Supplied data:
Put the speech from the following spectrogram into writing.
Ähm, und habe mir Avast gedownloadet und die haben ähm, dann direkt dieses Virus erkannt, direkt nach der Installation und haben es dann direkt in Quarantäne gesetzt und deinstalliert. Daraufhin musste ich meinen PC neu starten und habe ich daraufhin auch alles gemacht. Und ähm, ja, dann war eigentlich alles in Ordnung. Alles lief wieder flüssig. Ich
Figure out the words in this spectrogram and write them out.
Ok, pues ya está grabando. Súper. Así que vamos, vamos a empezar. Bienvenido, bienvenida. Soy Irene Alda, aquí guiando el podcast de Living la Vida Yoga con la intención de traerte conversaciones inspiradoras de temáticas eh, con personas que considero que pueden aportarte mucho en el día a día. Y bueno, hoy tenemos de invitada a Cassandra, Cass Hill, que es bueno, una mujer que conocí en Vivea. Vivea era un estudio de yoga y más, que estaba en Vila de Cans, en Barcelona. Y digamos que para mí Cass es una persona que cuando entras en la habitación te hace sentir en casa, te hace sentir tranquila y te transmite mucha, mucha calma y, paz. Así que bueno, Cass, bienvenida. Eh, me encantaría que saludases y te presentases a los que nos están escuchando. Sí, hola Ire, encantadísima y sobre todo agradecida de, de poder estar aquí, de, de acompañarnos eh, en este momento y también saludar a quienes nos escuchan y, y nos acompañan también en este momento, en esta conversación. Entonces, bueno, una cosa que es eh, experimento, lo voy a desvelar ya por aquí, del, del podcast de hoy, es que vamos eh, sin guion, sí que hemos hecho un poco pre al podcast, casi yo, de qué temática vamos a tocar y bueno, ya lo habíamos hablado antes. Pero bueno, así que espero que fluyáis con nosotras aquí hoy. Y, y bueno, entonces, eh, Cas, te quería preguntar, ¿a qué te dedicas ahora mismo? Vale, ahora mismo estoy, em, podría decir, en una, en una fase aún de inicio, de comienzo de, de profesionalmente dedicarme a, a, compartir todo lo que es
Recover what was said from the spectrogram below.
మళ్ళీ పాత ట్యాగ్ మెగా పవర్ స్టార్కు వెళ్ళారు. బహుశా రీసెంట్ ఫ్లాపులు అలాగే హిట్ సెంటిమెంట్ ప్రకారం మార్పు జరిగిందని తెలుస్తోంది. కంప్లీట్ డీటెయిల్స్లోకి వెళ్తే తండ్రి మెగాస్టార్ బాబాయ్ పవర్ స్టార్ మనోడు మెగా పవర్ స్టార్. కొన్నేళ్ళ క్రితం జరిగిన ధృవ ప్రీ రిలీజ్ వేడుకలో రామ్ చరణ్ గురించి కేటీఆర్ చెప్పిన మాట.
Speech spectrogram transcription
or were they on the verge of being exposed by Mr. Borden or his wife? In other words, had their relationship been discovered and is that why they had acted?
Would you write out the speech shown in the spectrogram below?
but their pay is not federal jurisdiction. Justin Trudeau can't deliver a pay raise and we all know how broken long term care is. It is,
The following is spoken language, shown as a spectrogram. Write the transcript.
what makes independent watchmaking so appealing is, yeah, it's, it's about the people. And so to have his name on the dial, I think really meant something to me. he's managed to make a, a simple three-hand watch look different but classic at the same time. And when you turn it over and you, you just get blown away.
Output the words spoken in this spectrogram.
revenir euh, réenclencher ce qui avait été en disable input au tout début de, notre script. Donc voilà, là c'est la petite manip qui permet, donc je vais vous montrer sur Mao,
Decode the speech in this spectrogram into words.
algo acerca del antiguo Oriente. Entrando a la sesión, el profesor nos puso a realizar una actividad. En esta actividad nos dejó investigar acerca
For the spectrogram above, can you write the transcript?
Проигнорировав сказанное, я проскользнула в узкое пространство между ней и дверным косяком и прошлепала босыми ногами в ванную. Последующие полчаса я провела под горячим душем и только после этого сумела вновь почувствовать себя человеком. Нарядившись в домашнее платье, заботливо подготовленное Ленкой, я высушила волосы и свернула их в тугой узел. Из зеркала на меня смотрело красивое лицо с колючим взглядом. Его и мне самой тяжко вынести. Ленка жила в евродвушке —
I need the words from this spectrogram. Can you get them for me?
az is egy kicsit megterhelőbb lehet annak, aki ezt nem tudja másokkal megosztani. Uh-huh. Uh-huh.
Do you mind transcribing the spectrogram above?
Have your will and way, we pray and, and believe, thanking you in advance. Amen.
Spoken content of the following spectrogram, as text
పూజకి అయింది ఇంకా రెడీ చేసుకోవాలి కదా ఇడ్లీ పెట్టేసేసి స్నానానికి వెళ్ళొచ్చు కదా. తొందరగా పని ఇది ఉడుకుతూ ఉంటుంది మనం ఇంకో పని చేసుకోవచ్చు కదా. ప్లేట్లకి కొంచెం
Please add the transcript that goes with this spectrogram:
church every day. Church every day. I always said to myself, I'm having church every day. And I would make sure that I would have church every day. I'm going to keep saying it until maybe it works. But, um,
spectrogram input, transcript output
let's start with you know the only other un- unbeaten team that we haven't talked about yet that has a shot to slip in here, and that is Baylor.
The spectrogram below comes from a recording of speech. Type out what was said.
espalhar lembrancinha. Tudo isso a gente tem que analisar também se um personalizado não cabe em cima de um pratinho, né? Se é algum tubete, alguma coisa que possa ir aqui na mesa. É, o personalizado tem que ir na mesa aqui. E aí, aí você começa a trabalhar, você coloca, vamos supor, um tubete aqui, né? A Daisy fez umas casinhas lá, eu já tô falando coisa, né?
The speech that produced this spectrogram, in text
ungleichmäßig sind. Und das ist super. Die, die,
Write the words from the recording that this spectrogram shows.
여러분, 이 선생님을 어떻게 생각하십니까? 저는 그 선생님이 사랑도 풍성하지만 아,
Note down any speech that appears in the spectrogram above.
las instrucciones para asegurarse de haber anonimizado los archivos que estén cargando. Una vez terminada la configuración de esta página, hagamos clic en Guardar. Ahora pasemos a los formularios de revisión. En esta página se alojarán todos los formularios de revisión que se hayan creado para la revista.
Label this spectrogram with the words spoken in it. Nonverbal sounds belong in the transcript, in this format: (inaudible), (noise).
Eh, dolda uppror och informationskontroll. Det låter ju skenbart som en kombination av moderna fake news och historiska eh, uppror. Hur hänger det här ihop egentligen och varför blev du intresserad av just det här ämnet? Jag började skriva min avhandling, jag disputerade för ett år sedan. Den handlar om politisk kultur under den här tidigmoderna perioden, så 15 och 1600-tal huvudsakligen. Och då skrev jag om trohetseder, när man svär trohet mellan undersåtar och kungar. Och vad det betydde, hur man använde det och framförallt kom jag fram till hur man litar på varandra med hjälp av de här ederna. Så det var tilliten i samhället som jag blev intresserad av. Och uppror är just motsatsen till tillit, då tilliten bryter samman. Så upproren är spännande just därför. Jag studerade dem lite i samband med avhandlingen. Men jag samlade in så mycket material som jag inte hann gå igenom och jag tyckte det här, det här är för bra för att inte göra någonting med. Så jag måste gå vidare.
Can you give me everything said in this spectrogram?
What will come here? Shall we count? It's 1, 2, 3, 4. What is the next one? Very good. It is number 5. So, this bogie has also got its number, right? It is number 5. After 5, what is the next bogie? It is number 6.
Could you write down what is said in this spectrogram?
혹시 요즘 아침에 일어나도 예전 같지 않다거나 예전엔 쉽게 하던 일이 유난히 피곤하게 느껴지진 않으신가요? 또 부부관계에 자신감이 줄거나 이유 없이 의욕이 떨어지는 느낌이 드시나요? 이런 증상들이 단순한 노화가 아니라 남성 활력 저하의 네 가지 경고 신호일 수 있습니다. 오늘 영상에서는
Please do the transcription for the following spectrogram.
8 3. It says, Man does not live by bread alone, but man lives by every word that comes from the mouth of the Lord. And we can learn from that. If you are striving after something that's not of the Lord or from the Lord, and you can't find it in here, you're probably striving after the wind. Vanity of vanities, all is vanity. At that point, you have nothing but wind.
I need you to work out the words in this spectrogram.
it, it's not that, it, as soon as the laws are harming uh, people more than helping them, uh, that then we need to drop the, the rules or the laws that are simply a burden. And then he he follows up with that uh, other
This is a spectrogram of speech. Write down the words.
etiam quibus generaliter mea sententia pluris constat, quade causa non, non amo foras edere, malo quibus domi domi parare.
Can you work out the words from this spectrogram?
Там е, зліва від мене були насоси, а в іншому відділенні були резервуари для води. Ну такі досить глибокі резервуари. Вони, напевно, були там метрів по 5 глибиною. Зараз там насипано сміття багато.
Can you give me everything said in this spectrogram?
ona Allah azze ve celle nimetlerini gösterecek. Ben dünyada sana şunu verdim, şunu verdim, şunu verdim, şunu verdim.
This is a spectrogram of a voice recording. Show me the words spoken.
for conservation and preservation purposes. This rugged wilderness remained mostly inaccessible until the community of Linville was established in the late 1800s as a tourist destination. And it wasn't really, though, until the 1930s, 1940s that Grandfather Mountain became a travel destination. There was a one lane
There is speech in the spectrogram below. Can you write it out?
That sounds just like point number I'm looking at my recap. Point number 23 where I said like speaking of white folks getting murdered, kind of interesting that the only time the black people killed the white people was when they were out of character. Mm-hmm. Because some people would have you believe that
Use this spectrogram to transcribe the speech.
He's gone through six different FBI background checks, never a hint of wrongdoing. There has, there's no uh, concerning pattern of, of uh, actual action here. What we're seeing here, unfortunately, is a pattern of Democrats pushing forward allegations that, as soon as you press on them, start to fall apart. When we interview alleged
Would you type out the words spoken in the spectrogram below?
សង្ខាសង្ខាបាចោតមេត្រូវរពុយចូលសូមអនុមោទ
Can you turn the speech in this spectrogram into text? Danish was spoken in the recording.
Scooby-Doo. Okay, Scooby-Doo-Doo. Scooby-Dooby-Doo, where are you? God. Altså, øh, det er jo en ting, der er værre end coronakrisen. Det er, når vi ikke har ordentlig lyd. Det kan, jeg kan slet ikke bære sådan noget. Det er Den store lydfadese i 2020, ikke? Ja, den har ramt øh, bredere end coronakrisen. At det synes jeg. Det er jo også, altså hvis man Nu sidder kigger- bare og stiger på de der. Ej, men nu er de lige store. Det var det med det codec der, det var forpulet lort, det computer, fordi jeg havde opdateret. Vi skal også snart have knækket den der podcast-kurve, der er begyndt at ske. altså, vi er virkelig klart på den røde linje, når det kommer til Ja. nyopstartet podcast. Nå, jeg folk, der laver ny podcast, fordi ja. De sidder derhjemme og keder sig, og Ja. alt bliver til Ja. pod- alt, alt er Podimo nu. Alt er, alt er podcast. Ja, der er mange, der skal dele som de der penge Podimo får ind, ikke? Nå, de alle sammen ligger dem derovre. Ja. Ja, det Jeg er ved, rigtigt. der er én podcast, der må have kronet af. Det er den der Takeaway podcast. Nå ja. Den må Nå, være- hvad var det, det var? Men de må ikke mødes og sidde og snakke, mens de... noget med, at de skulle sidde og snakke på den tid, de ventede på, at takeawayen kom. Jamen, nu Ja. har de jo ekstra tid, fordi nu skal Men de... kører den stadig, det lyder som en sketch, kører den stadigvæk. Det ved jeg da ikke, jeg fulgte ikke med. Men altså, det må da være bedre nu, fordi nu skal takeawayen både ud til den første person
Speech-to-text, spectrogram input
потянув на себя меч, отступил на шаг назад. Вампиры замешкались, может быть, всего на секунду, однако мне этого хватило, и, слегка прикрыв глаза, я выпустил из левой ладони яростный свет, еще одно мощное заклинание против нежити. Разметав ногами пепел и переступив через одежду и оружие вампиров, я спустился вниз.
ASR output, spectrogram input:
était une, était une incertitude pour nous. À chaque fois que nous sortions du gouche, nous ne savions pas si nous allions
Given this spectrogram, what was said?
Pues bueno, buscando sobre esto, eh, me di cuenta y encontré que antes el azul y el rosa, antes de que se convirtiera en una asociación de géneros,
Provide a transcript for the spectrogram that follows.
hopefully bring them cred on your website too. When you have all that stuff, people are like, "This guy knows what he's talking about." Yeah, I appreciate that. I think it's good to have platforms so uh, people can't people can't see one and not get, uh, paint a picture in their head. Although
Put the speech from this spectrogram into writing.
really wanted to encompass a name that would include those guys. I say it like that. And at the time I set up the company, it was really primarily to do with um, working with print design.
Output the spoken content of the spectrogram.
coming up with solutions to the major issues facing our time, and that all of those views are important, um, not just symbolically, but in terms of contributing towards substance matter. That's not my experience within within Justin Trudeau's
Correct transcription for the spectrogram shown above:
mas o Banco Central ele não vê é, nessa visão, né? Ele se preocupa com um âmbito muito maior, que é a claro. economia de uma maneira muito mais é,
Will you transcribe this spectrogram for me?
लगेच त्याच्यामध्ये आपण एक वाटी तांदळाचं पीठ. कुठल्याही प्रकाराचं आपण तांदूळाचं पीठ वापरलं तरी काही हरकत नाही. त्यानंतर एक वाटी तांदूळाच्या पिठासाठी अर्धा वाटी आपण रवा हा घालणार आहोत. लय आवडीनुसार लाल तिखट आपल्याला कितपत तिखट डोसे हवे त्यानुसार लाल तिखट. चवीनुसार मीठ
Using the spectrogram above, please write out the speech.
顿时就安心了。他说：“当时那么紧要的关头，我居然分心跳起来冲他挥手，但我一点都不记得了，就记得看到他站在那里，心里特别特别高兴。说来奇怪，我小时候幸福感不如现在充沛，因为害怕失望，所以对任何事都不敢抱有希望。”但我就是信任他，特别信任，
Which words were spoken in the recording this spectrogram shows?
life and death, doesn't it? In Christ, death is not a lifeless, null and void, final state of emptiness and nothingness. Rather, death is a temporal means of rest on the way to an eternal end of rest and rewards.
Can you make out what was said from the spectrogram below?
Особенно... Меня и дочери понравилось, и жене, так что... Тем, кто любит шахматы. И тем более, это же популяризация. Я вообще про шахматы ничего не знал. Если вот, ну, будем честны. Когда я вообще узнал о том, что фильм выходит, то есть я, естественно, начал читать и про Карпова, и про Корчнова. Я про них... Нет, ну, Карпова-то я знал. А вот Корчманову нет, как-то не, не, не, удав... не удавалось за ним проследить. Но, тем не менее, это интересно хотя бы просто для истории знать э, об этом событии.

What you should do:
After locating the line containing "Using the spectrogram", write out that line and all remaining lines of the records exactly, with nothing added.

Output of the exercise:
Using the spectrogram above, please write out the speech.
顿时就安心了。他说：“当时那么紧要的关头，我居然分心跳起来冲他挥手，但我一点都不记得了，就记得看到他站在那里，心里特别特别高兴。说来奇怪，我小时候幸福感不如现在充沛，因为害怕失望，所以对任何事都不敢抱有希望。”但我就是信任他，特别信任，
Which words were spoken in the recording this spectrogram shows?
life and death, doesn't it? In Christ, death is not a lifeless, null and void, final state of emptiness and nothingness. Rather, death is a temporal means of rest on the way to an eternal end of rest and rewards.
Can you make out what was said from the spectrogram below?
Особенно... Меня и дочери понравилось, и жене, так что... Тем, кто любит шахматы. И тем более, это же популяризация. Я вообще про шахматы ничего не знал. Если вот, ну, будем честны. Когда я вообще узнал о том, что фильм выходит, то есть я, естественно, начал читать и про Карпова, и про Корчнова. Я про них... Нет, ну, Карпова-то я знал. А вот Корчманову нет, как-то не, не, не, удав... не удавалось за ним проследить. Но, тем не менее, это интересно хотя бы просто для истории знать э, об этом событии.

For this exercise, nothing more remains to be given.